“I truly believe that what happened in Miami validated what probably a lot of people felt that I might not be able to do, and that what I did in New York and what I did in L.A. maybe was because there was just a lot of good players,” said Riley, now president of the Heat.

Dantley, who made it in after being a finalist for the Hall of Fame six other times, also spoke of validation. He played for seven NBA teams during his 15-year career, scoring over 23,000 points. But he never felt that he got the respect he deserved.

“Ever since I’ve been in high school, I’ve dominated at every level, but my critics always had something to say about me,” Dantley said. “All those other guys, they were supposed to get in, they were talented. But I got in through hard work.”

Rush, a pioneer in women’s sports, had been nominated five other times. That’s just 10 fewer than the number of games she lost in her coaching career.

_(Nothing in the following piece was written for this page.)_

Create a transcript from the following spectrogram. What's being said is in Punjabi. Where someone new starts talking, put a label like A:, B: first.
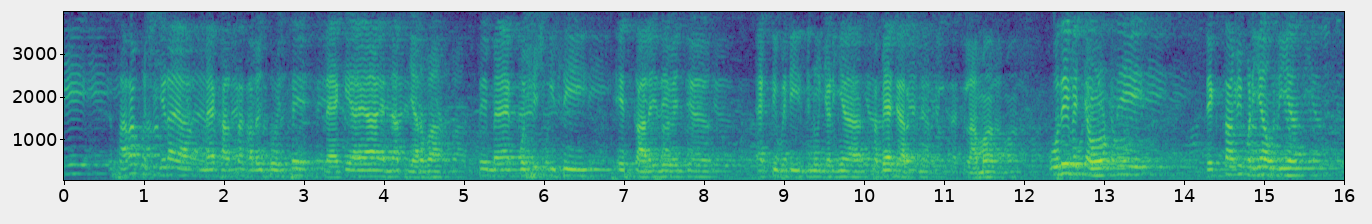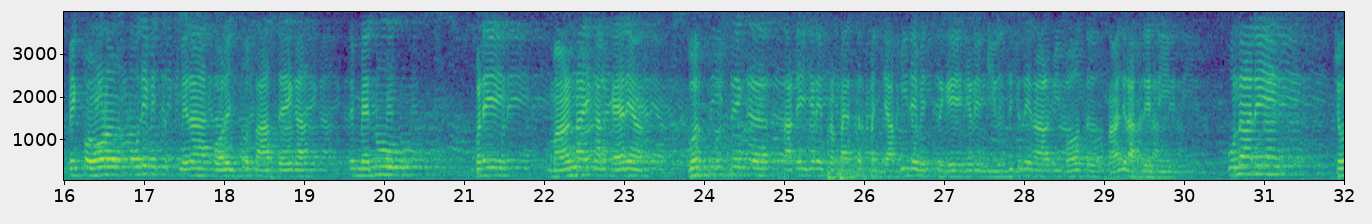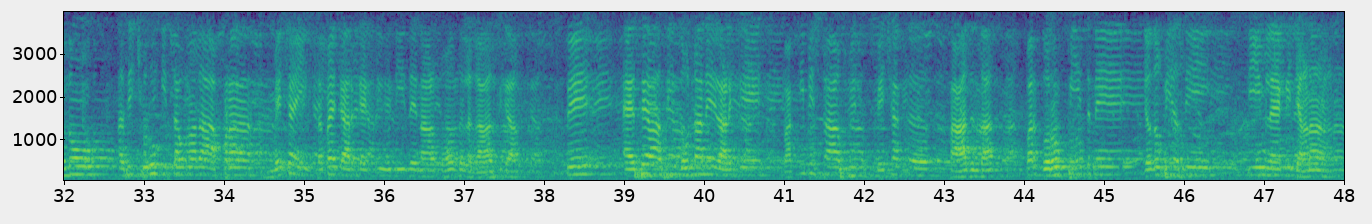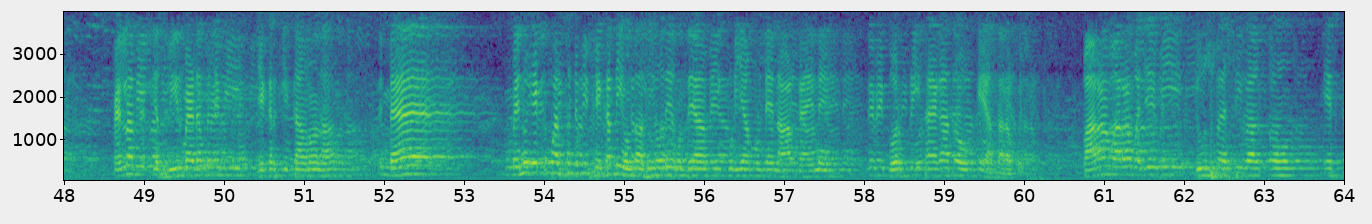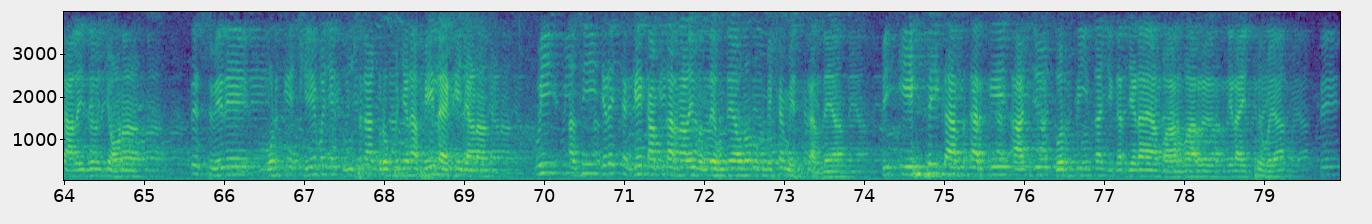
A: ਇਹ ਸਾਰਾ ਕੁਝ ਜਿਹੜਾ ਆ, ਮੈਂ ਖਾਲਸਾ ਕਾਲਜ ਤੋਂ ਇੱਥੇ ਲੈ ਕੇ ਆਇਆ, ਇੰਨਾ ਤਜਰਬਾ ਤੇ ਮੈਂ ਕੋਸ਼ਿਸ਼ ਕੀਤੀ ਇਸ ਕਾਲਜ ਦੇ ਵਿੱਚ ਐਕਟੀਵਿਟੀਜ਼ ਨੂੰ ਜਿਹੜੀਆਂ ਸੱਭਿਆਚਾਰਕ ਕਲਾਮਾਂ ਉਹਦੇ ਵਿੱਚ ਆਉਣ ਤੇ ਦਿੱਕਤਾਂ ਵੀ ਬੜੀਆਂ ਹੁੰਦੀਆਂ ਵੀ ਕੌਣ ਉਹਦੇ ਵਿੱਚ ਮੇਰਾ ਕਾਲਜ ਤੋਂ ਸਾਥ ਦੇਗਾ ਤੇ ਮੈਨੂੰ ਬੜੇ ਮਾਣ ਨਾਲ ਇਹ ਗੱਲ ਕਹਿ ਰਿਹਾ ਗੁਰਪ੍ਰੀਤ ਸਿੰਘ ਸਾਡੇ ਜਿਹੜੇ ਪ੍ਰੋਫੈਸਰ ਪੰਜਾਬੀ ਦੇ ਵਿੱਚ ਸੀਗੇ, ਜਿਹੜੇ 뮤직 ਦੇ ਨਾਲ ਵੀ ਬਹੁਤ ਸਾਂਝ ਰੱਖਦੇ ਸੀ। ਉਹਨਾਂ ਨੇ ਜਦੋਂ ਅਸੀਂ ਸ਼ੁਰੂ ਕੀਤਾ, ਉਹਨਾਂ ਦਾ ਆਪਣਾ ਹਮੇਸ਼ਾ ਹੀ ਸੱਭਿਆਚਾਰਕ ਐਕਟੀਵਿਟੀ ਦੇ ਨਾਲ ਬਹੁਤ ਲਗਾਅ ਸੀਗਾ। ਤੇ ਐਸੇ ਅਸੀਂ ਦੋਨਾਂ ਨੇ ਰਲ ਕੇ ਬਾਕੀ ਵੀ ਸਟਾਫ ਵੀ ਬੇਸ਼ੱਕ ਸਾਥ ਦਿੰਦਾ। ਪਰ ਗੁਰਪ੍ਰੀਤ ਨੇ ਜਦੋਂ ਵੀ ਅਸੀਂ ਟੀਮ ਲੈ ਕੇ ਜਾਣਾ, ਪਹਿਲਾਂ ਵੀ ਜਸਵੀਰ ਮੈਡਮ ਨੇ ਵੀ ਜ਼ਿਕਰ ਕੀਤਾ ਉਹਨਾਂ ਦਾ। ਤੇ ਮੈਂ ਮੈਨੂੰ 1% ਵੀ ਫਿਕਰ ਨਹੀਂ ਹੁੰਦਾ ਸੀ ਉਹਦੇ ਹੁੰਦਿਆਂ ਵੀ ਕੁੜੀਆਂ ਮੁੰਡੇ ਨਾਲ ਗਏ ਨੇ ਤੇ ਵੀ ਗੁਰਪ੍ਰੀਤ ਹੈਗਾ ਤਾਂ ਓਕੇ ਆ ਸਾਰਾ ਕੁਝ 12 12 ਵਜੇ ਵੀ ਜੂਸ ਫੈਸਟੀਵਲ ਤੋਂ ਇਸ ਕਾਲਜ ਦੇ ਵਿੱਚ ਆਉਣਾ ਤੇ ਸਵੇਰੇ ਮੁੜ ਕੇ 6 ਵਜੇ ਦੂਸਰਾ ਗਰੁੱਪ ਜਿਹੜਾ ਫੇਰ ਲੈ ਕੇ ਜਾਣਾ। ਕੋਈ ਅਸੀਂ ਜਿਹੜੇ ਚੰਗੇ ਕੰਮ ਕਰਨ ਵਾਲੇ ਬੰਦੇ ਹੁੰਦੇ ਆ, ਉਹਨਾਂ ਨੂੰ ਹਮੇਸ਼ਾ ਮਿਸ ਕਰਦੇ ਆ। ਵੀ ਇਸੇ ਹੀ ਕਾਰਨ ਕਰਕੇ ਅੱਜ ਗੁਰਪ੍ਰੀਤ ਦਾ ਜ਼ਿਕਰ ਜਿਹੜਾ ਆ ਵਾਰ-ਵਾਰ ਜਿਹੜਾ ਇੱਥੇ ਹੋਇਆ ਤੇ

She was 149-15 in her seven years at Immaculata, leading her team to three consecutive national championships between 1972-74, despite playing with no gym, and one set of uniforms. She could only take eight players to the first championship tournament, and had to fly standby.

“I accept this honor for all of the women who coached and played so many years ago, who have been forgotten, whose scores and skills have never been brought to the fore, but they played for the love of the game,” she said.

Davidson, whose teams have won three NBA titles and two in the WNBA, enters the Hall of Fame as a contributor. He played a key role in structuring the NBA’s salary cap and free agency systems. Davidson was also among the first owners to put NBA teams on private planes and luxury boxes closer to the court in arenas.

(Associated Press)